Task to carry out.
The answer should be every line below, repeated exactly, with the images left out.

Data records.
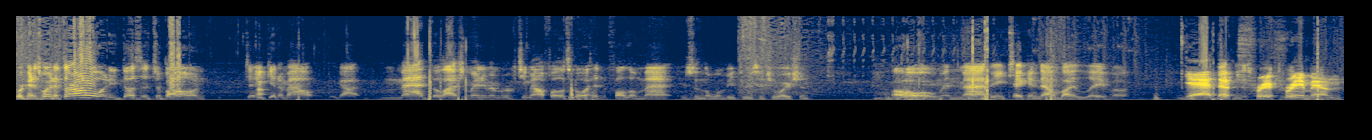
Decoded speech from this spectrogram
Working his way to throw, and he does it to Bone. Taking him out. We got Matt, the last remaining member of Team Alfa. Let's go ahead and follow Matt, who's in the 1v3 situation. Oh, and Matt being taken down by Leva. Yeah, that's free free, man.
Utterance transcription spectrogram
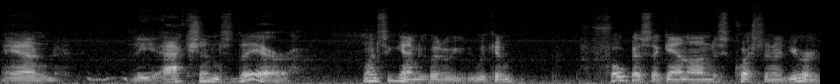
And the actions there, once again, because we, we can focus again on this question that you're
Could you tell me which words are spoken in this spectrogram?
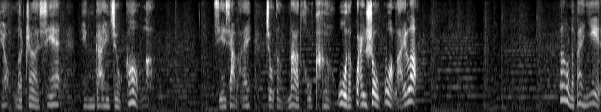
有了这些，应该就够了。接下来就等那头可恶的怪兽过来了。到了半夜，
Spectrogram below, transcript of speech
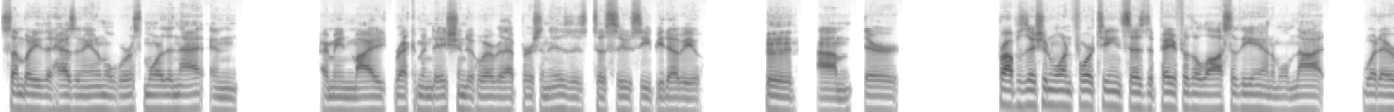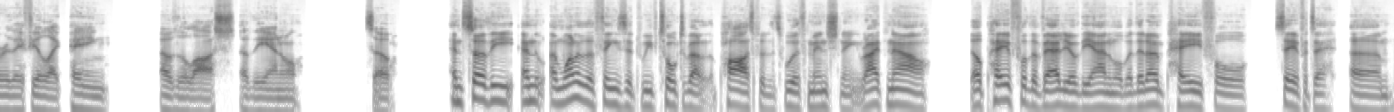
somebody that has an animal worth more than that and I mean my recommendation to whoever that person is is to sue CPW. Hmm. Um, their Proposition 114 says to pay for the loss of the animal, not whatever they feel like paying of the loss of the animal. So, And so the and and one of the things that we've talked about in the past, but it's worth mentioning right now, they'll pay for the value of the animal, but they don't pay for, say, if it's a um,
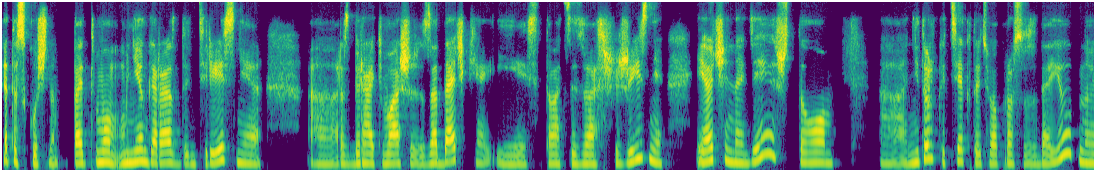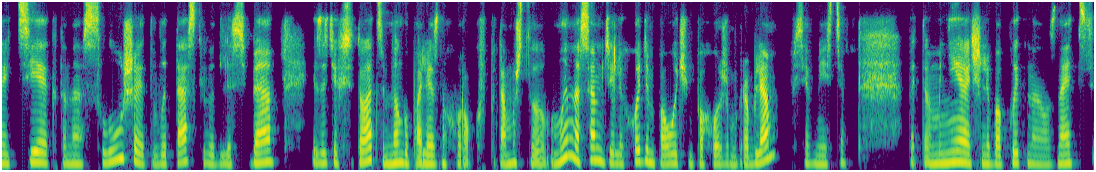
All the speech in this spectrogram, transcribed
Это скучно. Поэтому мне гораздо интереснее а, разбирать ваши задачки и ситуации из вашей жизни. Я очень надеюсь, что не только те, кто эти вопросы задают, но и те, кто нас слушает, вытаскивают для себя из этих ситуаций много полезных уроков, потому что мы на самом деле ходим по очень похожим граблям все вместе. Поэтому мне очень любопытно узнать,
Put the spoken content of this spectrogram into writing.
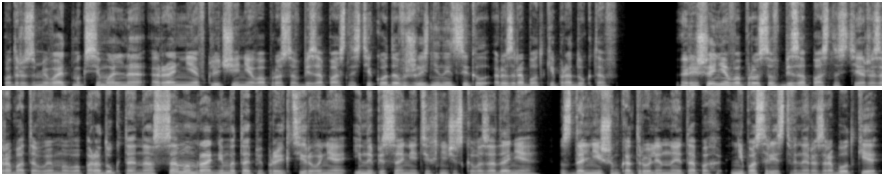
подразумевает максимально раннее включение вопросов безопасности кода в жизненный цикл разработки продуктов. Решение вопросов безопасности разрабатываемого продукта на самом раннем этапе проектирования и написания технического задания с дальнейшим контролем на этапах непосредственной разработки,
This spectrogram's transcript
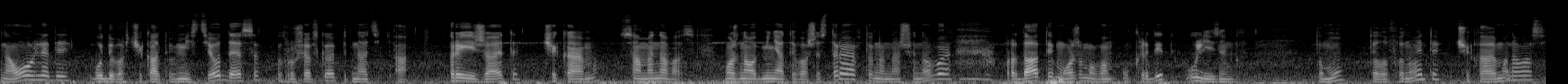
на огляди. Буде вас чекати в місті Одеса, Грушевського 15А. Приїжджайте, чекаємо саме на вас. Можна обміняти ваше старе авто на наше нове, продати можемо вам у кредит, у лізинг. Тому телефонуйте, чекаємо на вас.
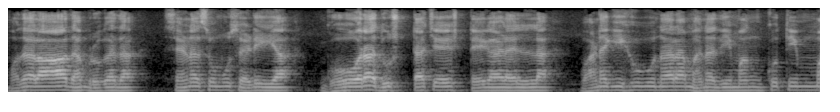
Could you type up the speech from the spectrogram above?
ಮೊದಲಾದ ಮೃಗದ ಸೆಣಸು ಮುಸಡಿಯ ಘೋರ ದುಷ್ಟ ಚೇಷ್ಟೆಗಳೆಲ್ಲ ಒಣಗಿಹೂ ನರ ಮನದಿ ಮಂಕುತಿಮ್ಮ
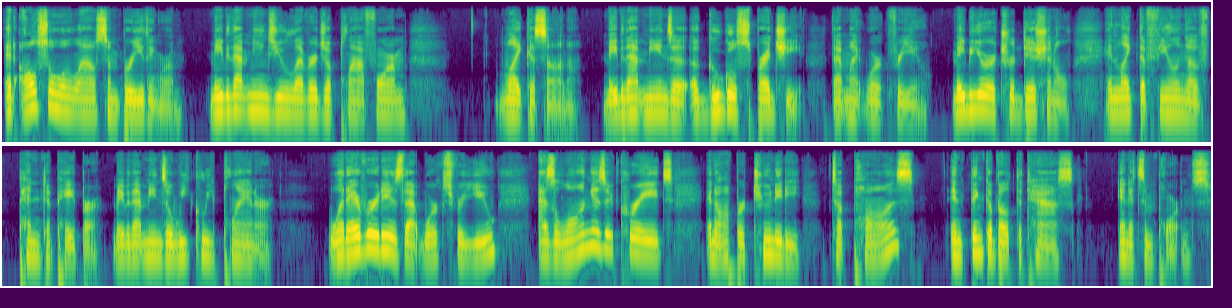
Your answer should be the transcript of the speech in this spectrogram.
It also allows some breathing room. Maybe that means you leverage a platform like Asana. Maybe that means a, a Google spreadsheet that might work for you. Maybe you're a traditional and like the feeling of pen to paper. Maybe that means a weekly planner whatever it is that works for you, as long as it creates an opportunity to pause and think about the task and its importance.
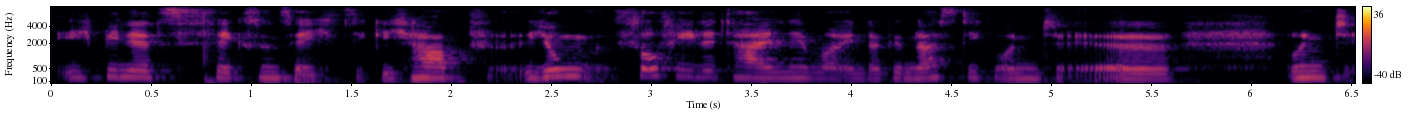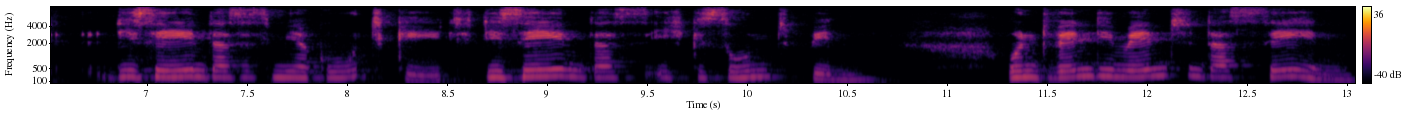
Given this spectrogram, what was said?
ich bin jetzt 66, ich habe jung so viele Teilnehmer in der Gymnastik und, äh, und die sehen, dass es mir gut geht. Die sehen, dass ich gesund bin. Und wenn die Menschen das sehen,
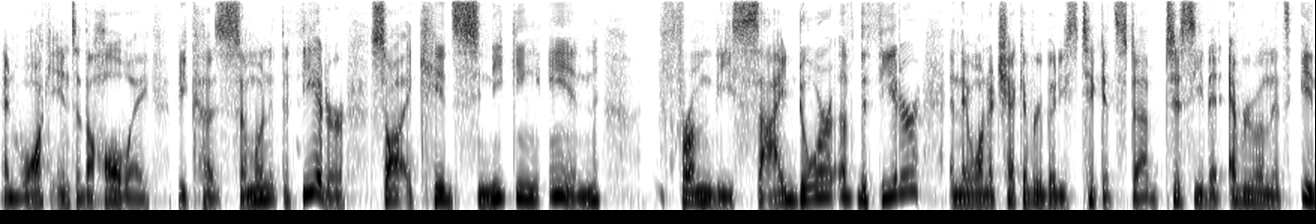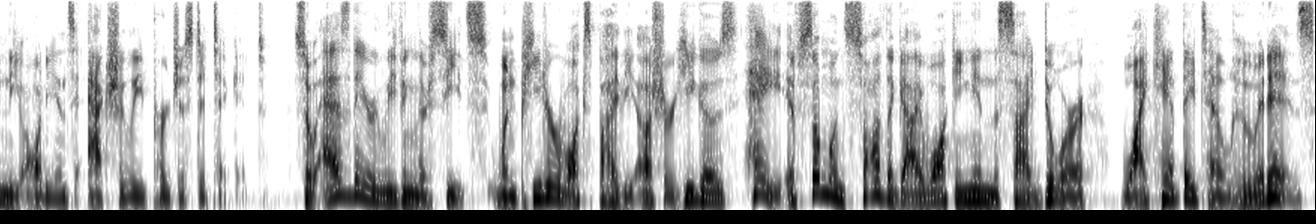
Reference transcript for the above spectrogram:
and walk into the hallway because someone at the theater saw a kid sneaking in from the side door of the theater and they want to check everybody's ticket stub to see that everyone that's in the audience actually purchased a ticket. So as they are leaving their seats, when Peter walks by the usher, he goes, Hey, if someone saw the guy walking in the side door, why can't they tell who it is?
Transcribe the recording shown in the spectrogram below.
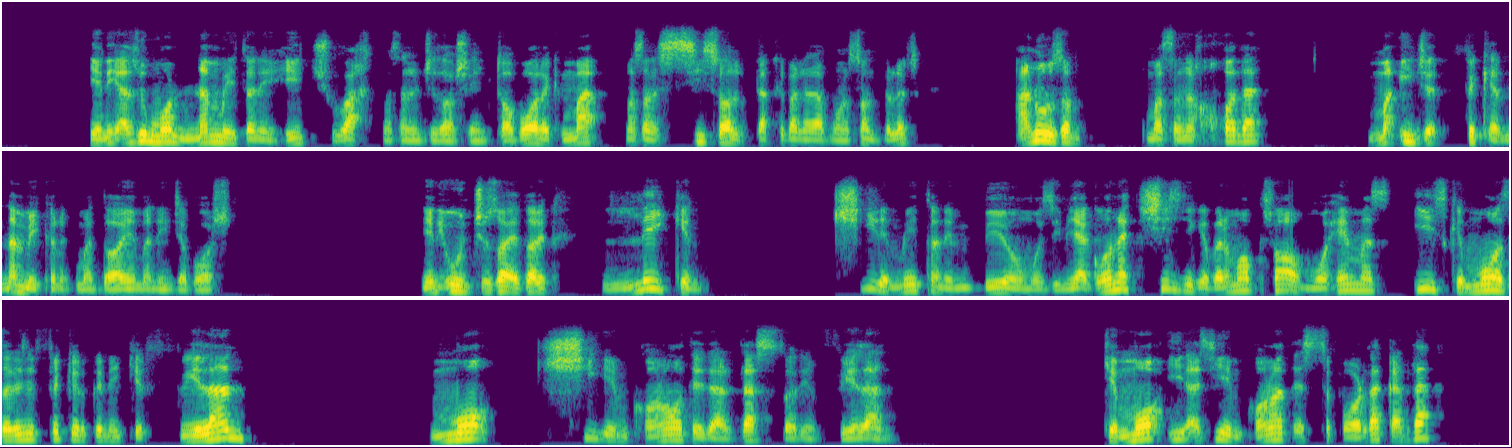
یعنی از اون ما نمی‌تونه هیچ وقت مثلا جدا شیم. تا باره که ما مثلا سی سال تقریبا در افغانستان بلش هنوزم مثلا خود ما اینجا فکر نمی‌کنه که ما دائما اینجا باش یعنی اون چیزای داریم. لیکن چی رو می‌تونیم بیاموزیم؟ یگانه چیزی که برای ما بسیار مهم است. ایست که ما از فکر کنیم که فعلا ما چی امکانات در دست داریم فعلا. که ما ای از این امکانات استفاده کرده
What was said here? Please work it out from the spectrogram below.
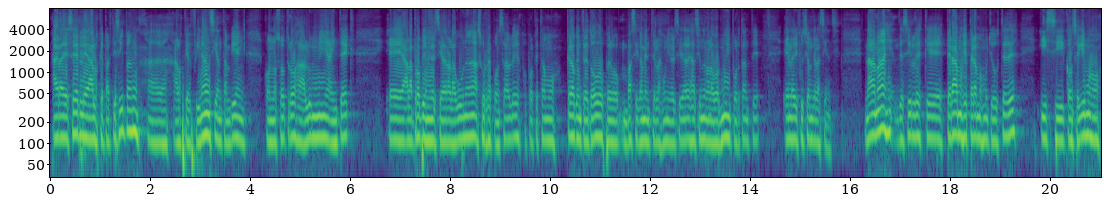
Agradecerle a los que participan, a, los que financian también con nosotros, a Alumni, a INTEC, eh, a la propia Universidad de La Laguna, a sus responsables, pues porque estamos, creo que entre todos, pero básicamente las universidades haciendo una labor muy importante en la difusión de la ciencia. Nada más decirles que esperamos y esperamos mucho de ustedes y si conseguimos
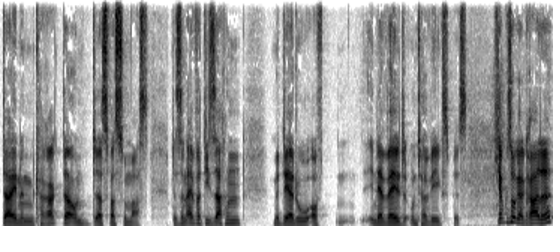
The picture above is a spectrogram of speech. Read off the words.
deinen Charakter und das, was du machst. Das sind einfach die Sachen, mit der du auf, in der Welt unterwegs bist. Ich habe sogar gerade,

Written solution.
Decoded speech from this spectrogram
Working his way to throw, and he does it to Bone. Taking him out. We got Matt, the last remaining member of Team Alfa. Let's go ahead and follow Matt, who's in the 1v3 situation. Oh, and Matt being taken down by Leva. Yeah, that's free free, man.
Utterance transcription spectrogram
And the actions there, once again, because we, we can focus again on this question that you're
Could you tell me which words are spoken in this spectrogram?
有了这些，应该就够了。接下来就等那头可恶的怪兽过来了。到了半夜，
Spectrogram below, transcript of speech
somebody that has an animal worth more than that and I mean my recommendation to whoever that person is is to sue CPW. Hmm. Um, their Proposition 114 says to pay for the loss of the animal, not whatever they feel like paying of the loss of the animal. So, And so the and and one of the things that we've talked about in the past, but it's worth mentioning right now, they'll pay for the value of the animal, but they don't pay for, say, if it's a um,
All the speech in this spectrogram, transcribed
Это скучно. Поэтому мне гораздо интереснее а, разбирать ваши задачки и ситуации из вашей жизни. Я очень надеюсь, что не только те, кто эти вопросы задают, но и те, кто нас слушает, вытаскивают для себя из этих ситуаций много полезных уроков, потому что мы на самом деле ходим по очень похожим граблям все вместе. Поэтому мне очень любопытно узнать,
Put the spoken content of this spectrogram into writing.
подразумевает максимально раннее включение вопросов безопасности кода в жизненный цикл разработки продуктов. Решение вопросов безопасности разрабатываемого продукта на самом раннем этапе проектирования и написания технического задания с дальнейшим контролем на этапах непосредственной разработки,
This spectrogram's transcript
на огляди. Буде вас чекати в місті Одеса, Грушевського 15А. Приїжджайте, чекаємо саме на вас. Можна обміняти ваше старе авто на наше нове, продати можемо вам у кредит, у лізинг. Тому телефонуйте, чекаємо на вас.
Could you type up the speech from the spectrogram above?
ಮೊದಲಾದ ಮೃಗದ ಸೆಣಸು ಮುಸಡಿಯ ಘೋರ ದುಷ್ಟ ಚೇಷ್ಟೆಗಳೆಲ್ಲ ಒಣಗಿಹೂ ನರ ಮನದಿ ಮಂಕುತಿಮ್ಮ
Your answer should be the transcript of the speech in this spectrogram.
It also allows some breathing room. Maybe that means you leverage a platform like Asana. Maybe that means a, a Google spreadsheet that might work for you. Maybe you're a traditional and like the feeling of pen to paper. Maybe that means a weekly planner whatever it is that works for you, as long as it creates an opportunity to pause and think about the task and its importance.
Given this spectrogram, what was said?
ich bin jetzt 66, ich habe jung so viele Teilnehmer in der Gymnastik und, äh, und die sehen, dass es mir gut geht. Die sehen, dass ich gesund bin. Und wenn die Menschen das sehen,
Reference transcript for the above spectrogram:
and walk into the hallway because someone at the theater saw a kid sneaking in from the side door of the theater and they want to check everybody's ticket stub to see that everyone that's in the audience actually purchased a ticket. So as they are leaving their seats, when Peter walks by the usher, he goes, Hey, if someone saw the guy walking in the side door, why can't they tell who it is?
Transcribe the recording shown in the spectrogram below.
یعنی از اون ما نمی‌تونه هیچ وقت مثلا جدا شیم. تا باره که ما مثلا سی سال تقریبا در افغانستان بلش هنوزم مثلا خود ما اینجا فکر نمی‌کنه که ما دائما اینجا باش یعنی اون چیزای داریم. لیکن چی رو می‌تونیم بیاموزیم؟ یگانه چیزی که برای ما بسیار مهم است. ایست که ما از فکر کنیم که فعلا ما چی امکانات در دست داریم فعلا. که ما ای از این امکانات استفاده کرده
What was said here? Please work it out from the spectrogram below.
Agradecerle a los que participan, a, los que financian también con nosotros, a Alumni, a INTEC, eh, a la propia Universidad de La Laguna, a sus responsables, pues porque estamos, creo que entre todos, pero básicamente las universidades haciendo una labor muy importante en la difusión de la ciencia. Nada más decirles que esperamos y esperamos mucho de ustedes y si conseguimos
The picture above is a spectrogram of speech. Read off the words.
deinen Charakter und das, was du machst. Das sind einfach die Sachen, mit der du auf, in der Welt unterwegs bist. Ich habe sogar gerade,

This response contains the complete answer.